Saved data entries

-=-=-

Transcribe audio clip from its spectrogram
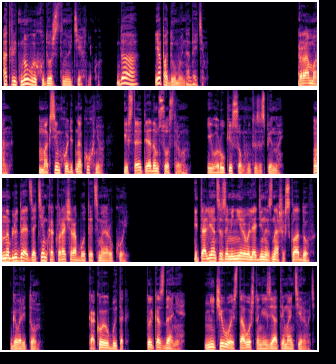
открыть новую художественную технику. Да, я подумаю над этим. Роман. Максим ходит на кухню и встает рядом с островом. Его руки сомкнуты за спиной. Он наблюдает за тем, как врач работает с моей рукой. «Итальянцы заминировали один из наших складов», — говорит он. «Какой убыток? Только здание. Ничего из того, что нельзя отремонтировать.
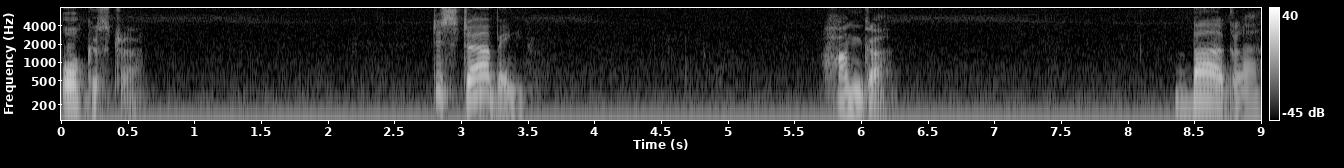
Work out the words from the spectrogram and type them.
Orchestra. Disturbing. Hunger. Burglar.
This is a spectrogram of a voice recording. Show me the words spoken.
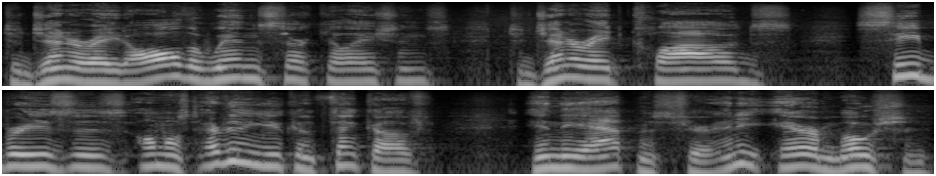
to generate all the wind circulations, to generate clouds, sea breezes, almost everything you can think of in the atmosphere, any air motion,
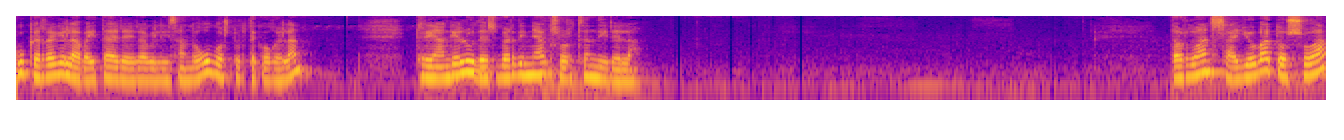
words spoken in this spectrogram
Guk erregela baita ere erabili izan dugu bosturteko gelan. Triangelu desberdinak sortzen direla. Eta orduan, saio bat osoa,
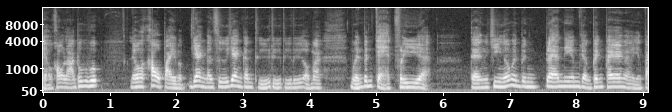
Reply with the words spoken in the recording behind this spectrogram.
แถวเข้าร้านปุ๊บๆ แล้วก็เข้าไปแบบแย่งกันซื้อแย่งกันถือถือถือถือออกมา เหมือนเป็นแจกฟรีอะแต่จริงๆแล้วมันเป็นแบรนด์เนมอย่างแพงๆอะอย่างไป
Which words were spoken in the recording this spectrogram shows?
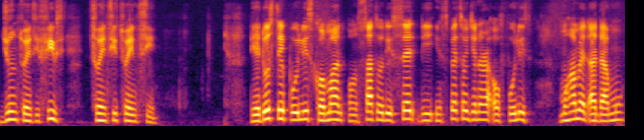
June 25th, 2020. The Edo State Police Command on Saturday said the Inspector General of Police, Mohammed Adamu,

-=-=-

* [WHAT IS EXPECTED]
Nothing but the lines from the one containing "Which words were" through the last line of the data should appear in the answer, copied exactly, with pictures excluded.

* [WRITTEN ANSWER]
Which words were spoken in the recording this spectrogram shows?
June 25th, 2020. The Edo State Police Command on Saturday said the Inspector General of Police, Mohammed Adamu,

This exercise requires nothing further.